#### Record set

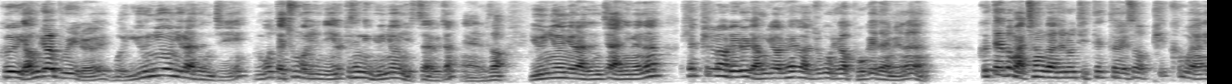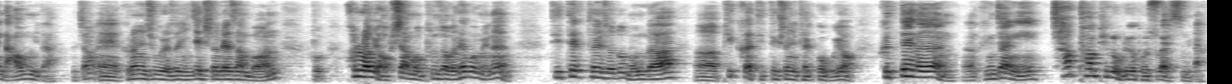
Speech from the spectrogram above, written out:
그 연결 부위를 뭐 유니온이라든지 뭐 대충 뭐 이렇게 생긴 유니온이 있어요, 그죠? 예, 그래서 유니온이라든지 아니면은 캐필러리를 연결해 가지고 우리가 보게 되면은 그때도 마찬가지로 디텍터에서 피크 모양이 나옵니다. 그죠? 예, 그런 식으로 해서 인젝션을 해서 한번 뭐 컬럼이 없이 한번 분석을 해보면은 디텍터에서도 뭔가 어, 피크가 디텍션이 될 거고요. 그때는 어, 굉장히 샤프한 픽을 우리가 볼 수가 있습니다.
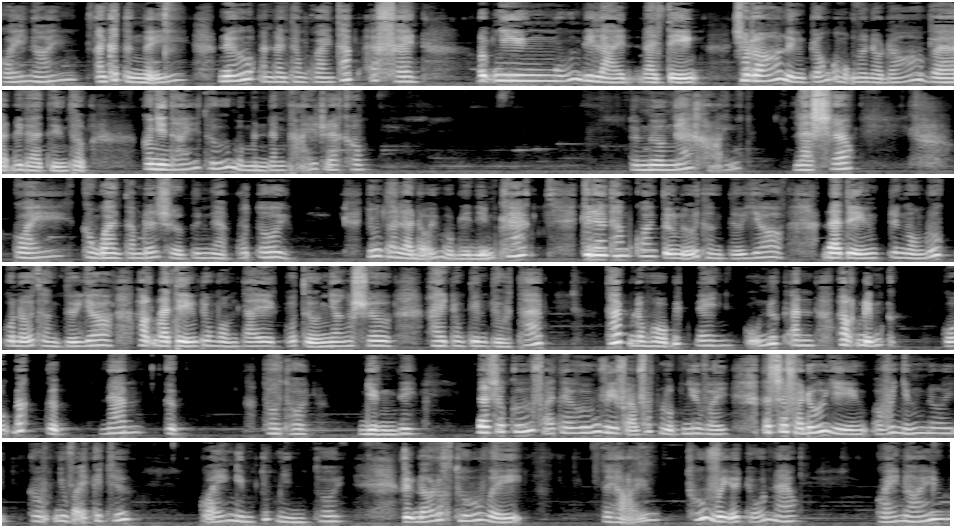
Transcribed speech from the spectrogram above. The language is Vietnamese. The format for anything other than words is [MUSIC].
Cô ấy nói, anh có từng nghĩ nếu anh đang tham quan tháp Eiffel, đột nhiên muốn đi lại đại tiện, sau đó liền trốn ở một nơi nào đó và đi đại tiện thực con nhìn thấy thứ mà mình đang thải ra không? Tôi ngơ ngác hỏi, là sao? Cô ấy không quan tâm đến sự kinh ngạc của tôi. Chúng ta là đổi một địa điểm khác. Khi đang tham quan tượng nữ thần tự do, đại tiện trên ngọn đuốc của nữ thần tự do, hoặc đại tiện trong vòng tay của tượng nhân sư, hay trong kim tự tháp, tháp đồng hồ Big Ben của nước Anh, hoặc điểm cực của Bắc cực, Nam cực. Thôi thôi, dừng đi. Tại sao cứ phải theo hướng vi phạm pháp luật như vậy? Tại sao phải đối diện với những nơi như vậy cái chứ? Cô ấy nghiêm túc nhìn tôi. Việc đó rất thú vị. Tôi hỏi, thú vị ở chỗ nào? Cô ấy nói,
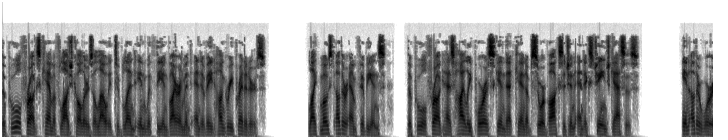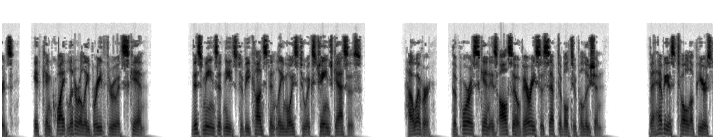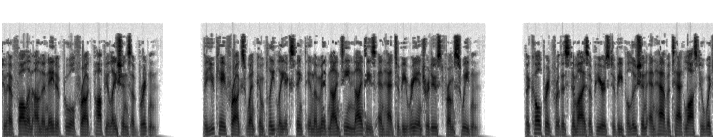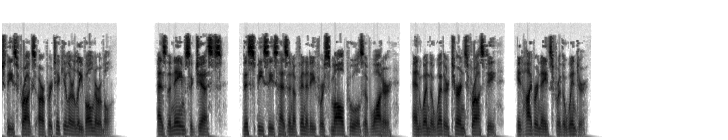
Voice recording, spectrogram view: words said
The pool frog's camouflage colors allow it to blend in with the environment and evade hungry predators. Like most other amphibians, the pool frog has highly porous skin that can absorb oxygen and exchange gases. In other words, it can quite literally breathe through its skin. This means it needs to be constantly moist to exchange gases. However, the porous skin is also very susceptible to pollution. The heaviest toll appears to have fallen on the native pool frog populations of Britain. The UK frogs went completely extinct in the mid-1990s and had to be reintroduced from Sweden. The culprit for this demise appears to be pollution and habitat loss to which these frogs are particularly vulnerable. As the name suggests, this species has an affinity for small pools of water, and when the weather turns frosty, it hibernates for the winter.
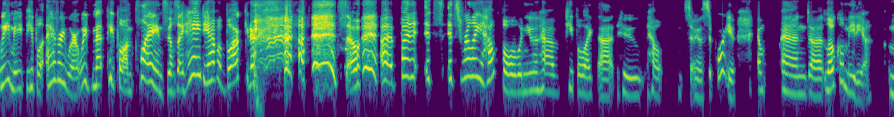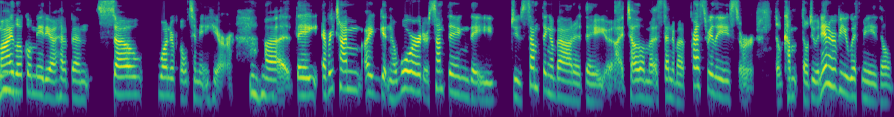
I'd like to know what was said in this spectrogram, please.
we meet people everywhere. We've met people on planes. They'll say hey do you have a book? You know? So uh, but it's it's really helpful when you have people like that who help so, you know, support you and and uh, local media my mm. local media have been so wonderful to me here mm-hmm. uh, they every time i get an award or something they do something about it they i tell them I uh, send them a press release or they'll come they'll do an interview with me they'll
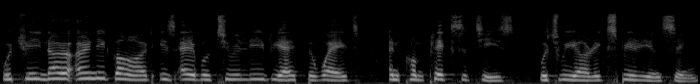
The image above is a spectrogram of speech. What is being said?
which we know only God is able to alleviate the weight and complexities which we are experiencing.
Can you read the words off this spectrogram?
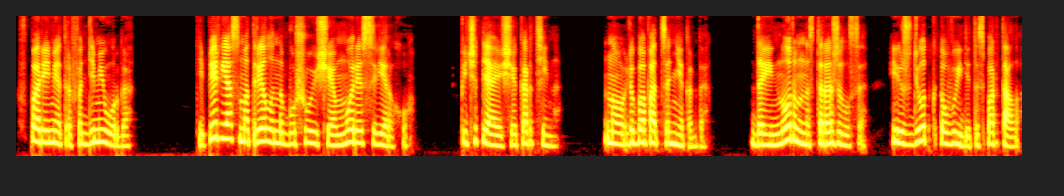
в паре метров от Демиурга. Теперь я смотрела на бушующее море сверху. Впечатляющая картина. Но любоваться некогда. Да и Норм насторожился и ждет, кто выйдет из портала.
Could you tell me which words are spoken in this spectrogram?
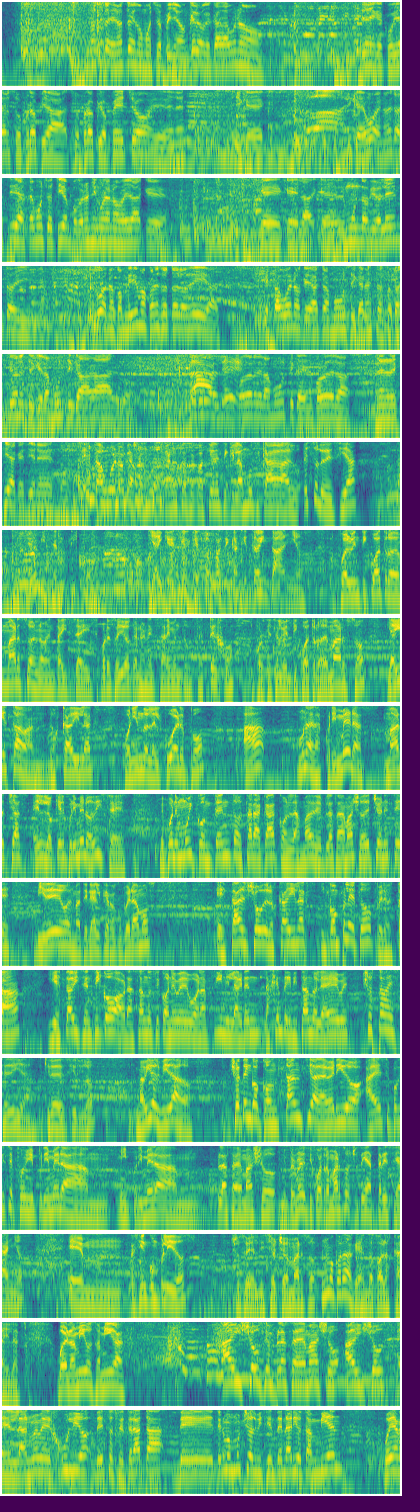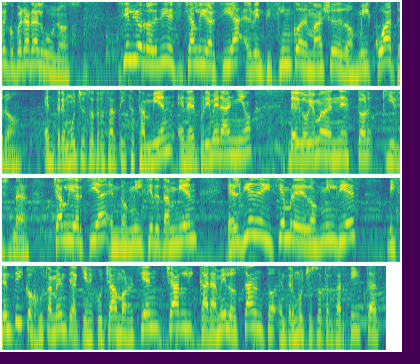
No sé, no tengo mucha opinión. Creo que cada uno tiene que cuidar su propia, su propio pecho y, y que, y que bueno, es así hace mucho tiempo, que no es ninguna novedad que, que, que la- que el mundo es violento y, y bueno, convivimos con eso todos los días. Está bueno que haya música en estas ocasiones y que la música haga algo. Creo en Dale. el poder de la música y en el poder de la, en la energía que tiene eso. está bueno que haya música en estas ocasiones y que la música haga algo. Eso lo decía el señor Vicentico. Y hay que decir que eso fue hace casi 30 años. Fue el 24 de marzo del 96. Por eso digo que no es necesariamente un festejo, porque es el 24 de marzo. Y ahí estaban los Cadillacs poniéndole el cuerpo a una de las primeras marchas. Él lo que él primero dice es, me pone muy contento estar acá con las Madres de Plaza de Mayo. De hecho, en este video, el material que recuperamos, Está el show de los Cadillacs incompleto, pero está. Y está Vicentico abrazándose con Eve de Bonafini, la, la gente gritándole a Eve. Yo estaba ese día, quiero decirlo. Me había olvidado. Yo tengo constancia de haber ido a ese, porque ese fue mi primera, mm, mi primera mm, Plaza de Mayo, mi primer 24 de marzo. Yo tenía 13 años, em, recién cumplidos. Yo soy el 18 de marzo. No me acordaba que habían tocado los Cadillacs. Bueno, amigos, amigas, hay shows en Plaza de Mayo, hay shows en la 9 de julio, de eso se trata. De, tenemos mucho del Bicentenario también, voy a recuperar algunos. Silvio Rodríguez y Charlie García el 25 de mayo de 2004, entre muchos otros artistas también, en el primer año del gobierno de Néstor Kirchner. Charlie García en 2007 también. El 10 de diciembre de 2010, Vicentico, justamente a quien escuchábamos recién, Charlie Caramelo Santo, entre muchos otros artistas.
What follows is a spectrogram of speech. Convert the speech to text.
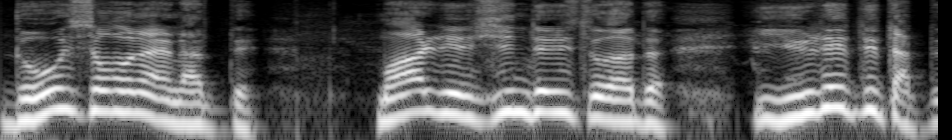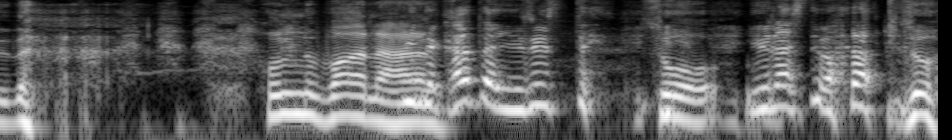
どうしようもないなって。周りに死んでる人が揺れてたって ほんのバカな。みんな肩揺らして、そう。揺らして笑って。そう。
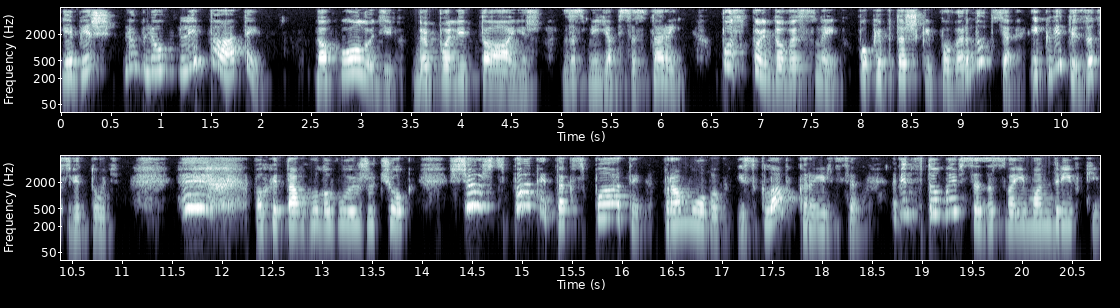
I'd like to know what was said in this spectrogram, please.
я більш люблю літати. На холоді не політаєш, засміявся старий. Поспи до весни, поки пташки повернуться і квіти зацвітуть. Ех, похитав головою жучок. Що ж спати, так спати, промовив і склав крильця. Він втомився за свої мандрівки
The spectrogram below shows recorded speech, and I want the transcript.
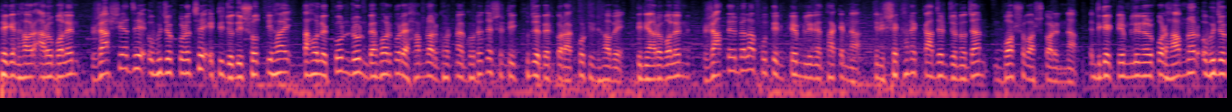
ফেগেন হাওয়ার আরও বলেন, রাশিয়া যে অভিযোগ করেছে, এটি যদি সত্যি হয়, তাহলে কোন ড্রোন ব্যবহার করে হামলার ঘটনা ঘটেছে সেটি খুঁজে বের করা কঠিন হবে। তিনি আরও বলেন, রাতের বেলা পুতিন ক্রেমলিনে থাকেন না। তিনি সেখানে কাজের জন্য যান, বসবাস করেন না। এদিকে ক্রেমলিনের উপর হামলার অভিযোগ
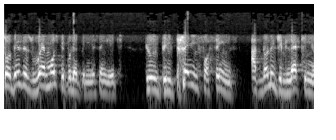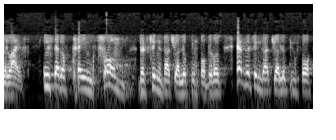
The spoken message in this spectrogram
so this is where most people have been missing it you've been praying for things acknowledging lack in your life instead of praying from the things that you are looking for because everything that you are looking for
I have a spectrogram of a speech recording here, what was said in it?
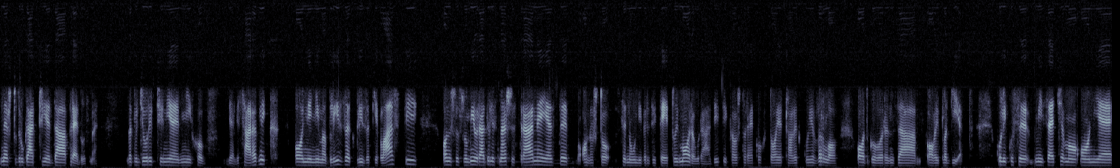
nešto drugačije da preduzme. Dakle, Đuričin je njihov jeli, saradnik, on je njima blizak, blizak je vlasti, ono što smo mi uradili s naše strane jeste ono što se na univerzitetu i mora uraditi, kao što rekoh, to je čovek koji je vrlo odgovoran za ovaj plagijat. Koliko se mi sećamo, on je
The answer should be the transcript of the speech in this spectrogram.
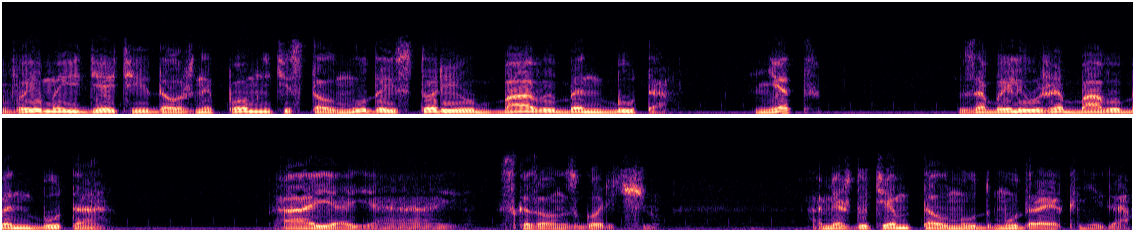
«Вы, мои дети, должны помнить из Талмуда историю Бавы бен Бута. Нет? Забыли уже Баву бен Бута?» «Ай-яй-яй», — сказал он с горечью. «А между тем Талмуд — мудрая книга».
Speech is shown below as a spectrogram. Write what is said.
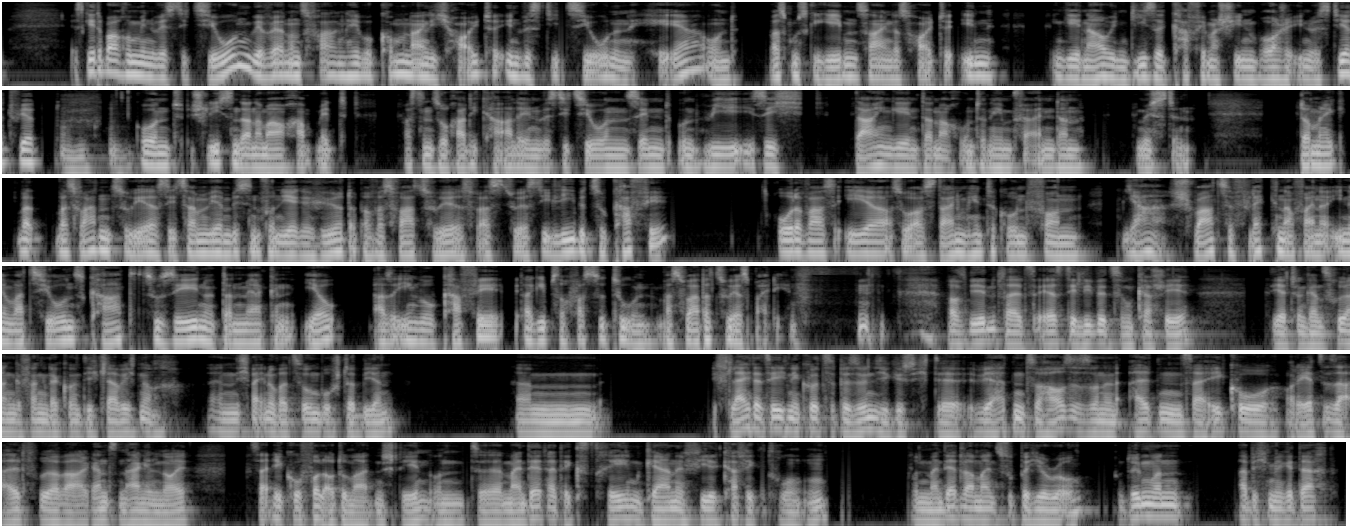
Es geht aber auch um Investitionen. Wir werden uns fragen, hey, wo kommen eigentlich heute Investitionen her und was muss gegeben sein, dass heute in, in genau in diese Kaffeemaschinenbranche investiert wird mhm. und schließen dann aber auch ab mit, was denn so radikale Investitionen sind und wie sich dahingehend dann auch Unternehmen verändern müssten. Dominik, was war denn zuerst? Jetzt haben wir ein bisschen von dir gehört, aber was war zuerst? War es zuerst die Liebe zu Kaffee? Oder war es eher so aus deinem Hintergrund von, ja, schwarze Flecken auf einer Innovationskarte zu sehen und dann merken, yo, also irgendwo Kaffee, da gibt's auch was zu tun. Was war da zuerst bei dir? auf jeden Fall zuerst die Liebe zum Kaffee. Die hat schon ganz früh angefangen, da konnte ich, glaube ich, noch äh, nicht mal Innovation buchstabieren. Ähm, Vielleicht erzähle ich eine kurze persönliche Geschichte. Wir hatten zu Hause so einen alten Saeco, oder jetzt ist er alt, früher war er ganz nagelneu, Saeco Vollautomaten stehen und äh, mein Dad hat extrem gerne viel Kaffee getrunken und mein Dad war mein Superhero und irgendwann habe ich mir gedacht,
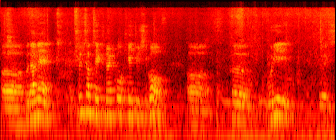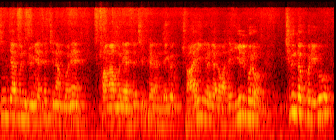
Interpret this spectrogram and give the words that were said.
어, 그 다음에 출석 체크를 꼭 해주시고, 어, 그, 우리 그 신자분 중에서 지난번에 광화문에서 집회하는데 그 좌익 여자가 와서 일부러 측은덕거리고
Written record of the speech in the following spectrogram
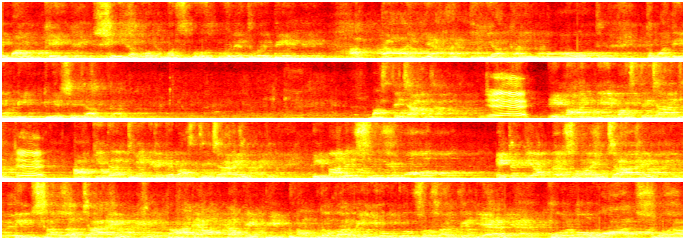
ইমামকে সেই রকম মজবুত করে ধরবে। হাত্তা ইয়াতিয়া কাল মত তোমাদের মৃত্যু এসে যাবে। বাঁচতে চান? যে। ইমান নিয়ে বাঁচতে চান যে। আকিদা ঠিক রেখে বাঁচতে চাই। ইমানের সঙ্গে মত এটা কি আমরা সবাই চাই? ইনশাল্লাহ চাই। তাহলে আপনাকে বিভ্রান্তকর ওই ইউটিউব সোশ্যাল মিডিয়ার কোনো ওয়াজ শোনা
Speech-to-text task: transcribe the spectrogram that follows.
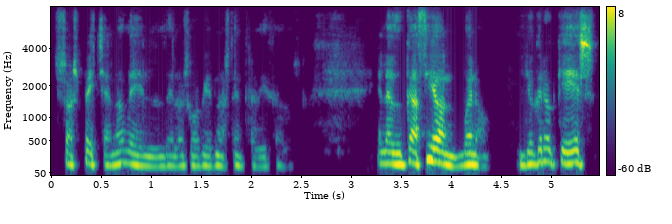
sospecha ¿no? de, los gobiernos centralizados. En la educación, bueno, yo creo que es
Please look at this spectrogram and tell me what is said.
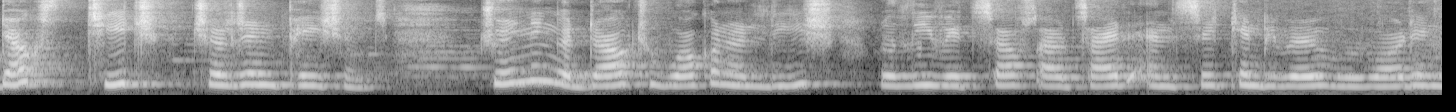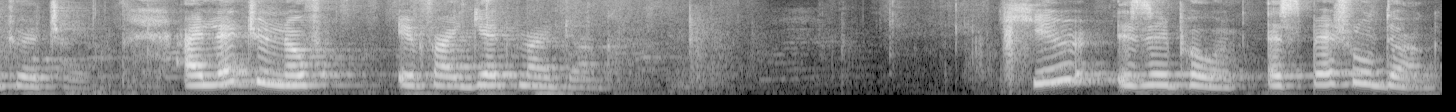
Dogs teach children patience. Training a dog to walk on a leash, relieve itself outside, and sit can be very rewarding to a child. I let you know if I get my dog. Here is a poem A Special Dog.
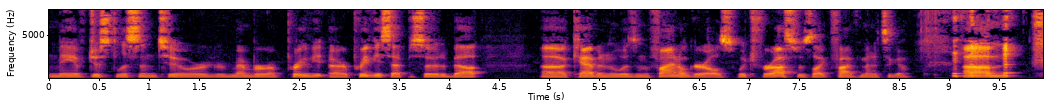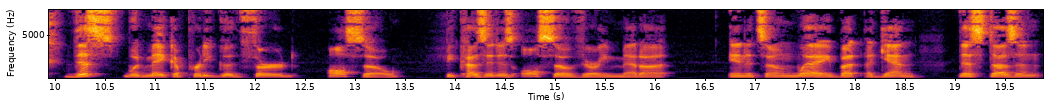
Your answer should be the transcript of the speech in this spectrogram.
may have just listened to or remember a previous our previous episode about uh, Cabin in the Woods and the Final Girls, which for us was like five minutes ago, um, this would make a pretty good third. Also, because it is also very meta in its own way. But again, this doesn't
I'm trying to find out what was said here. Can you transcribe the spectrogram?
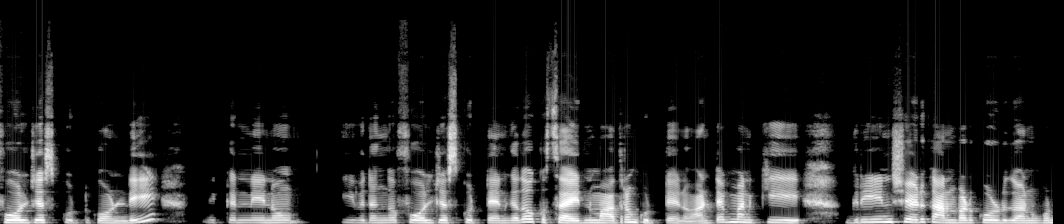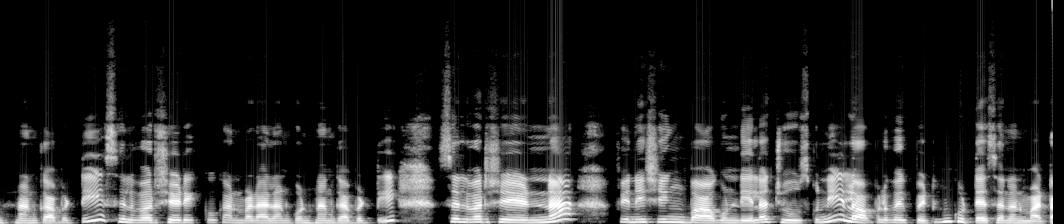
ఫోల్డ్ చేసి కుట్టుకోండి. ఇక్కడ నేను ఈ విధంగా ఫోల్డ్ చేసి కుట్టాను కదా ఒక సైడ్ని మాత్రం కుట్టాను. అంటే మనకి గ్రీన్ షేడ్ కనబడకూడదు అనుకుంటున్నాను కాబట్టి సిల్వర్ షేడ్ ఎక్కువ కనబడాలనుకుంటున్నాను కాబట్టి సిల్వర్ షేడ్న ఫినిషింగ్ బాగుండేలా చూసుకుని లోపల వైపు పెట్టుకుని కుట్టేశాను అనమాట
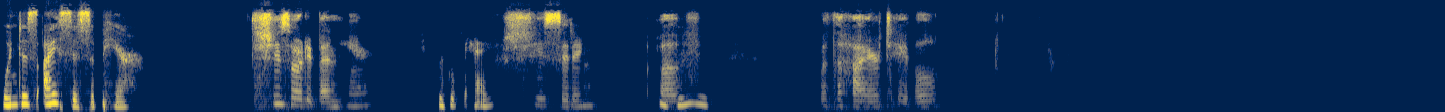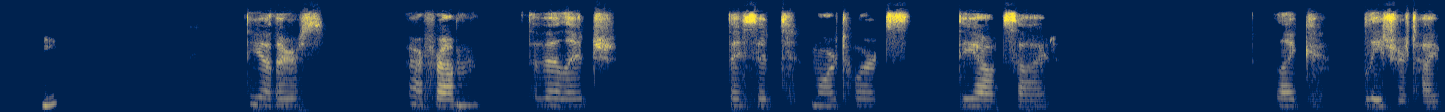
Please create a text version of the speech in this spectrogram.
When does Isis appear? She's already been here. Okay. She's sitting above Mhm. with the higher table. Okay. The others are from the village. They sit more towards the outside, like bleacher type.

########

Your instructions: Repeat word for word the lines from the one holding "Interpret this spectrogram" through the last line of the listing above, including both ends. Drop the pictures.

Your response:
Interpret this spectrogram and give the words that were said.
어, 그 다음에 출석 체크를 꼭 해주시고, 어, 그, 우리 그 신자분 중에서 지난번에 광화문에서 집회하는데 그 좌익 여자가 와서 일부러 측은덕거리고
Written record of the speech in the following spectrogram
ইমামকে সেই রকম মজবুত করে ধরবে। হাত্তা ইয়াতিয়া কাল মত তোমাদের মৃত্যু এসে যাবে। বাঁচতে চান? যে। ইমান নিয়ে বাঁচতে চান যে। আকিদা ঠিক রেখে বাঁচতে চাই। ইমানের সঙ্গে মত এটা কি আমরা সবাই চাই? ইনশাল্লাহ চাই। তাহলে আপনাকে বিভ্রান্তকর ওই ইউটিউব সোশ্যাল মিডিয়ার কোনো ওয়াজ শোনা
Speech-to-text task: transcribe the spectrogram that follows.
sospecha ¿no? de, los gobiernos centralizados. En la educación, bueno, yo creo que es
Please look at this spectrogram and tell me what is said.
Dogs teach children patience. Training a dog to walk on a leash, relieve itself outside, and sit can be very rewarding to a child. I let you know if I get my dog. Here is a poem A Special Dog.
Your answer should be the transcript of the speech in this spectrogram.
may have just listened to or remember a previous our previous episode about uh, Cabin in the Woods and the Final Girls, which for us was like five minutes ago, um, this would make a pretty good third. Also, because it is also very meta in its own way. But again, this doesn't
I'm trying to find out what was said here. Can you transcribe the spectrogram?
ఫోల్డ్ చేసి కుట్టుకోండి. ఇక్కడ నేను ఈ విధంగా ఫోల్డ్ చేసి కుట్టాను కదా ఒక సైడ్ని మాత్రం కుట్టాను. అంటే మనకి గ్రీన్ షేడ్ కనబడకూడదు అనుకుంటున్నాను కాబట్టి సిల్వర్ షేడ్ ఎక్కువ కనబడాలనుకుంటున్నాను కాబట్టి సిల్వర్ షేడ్న ఫినిషింగ్ బాగుండేలా చూసుకుని లోపల వైపు పెట్టుకుని కుట్టేశాను అనమాట
Please create a text version of the speech in this spectrogram.
When does Isis appear? She's already been here. Okay. She's sitting above Mhm. with the higher table. Okay. The others are from the village. They sit more towards the outside, like bleacher type.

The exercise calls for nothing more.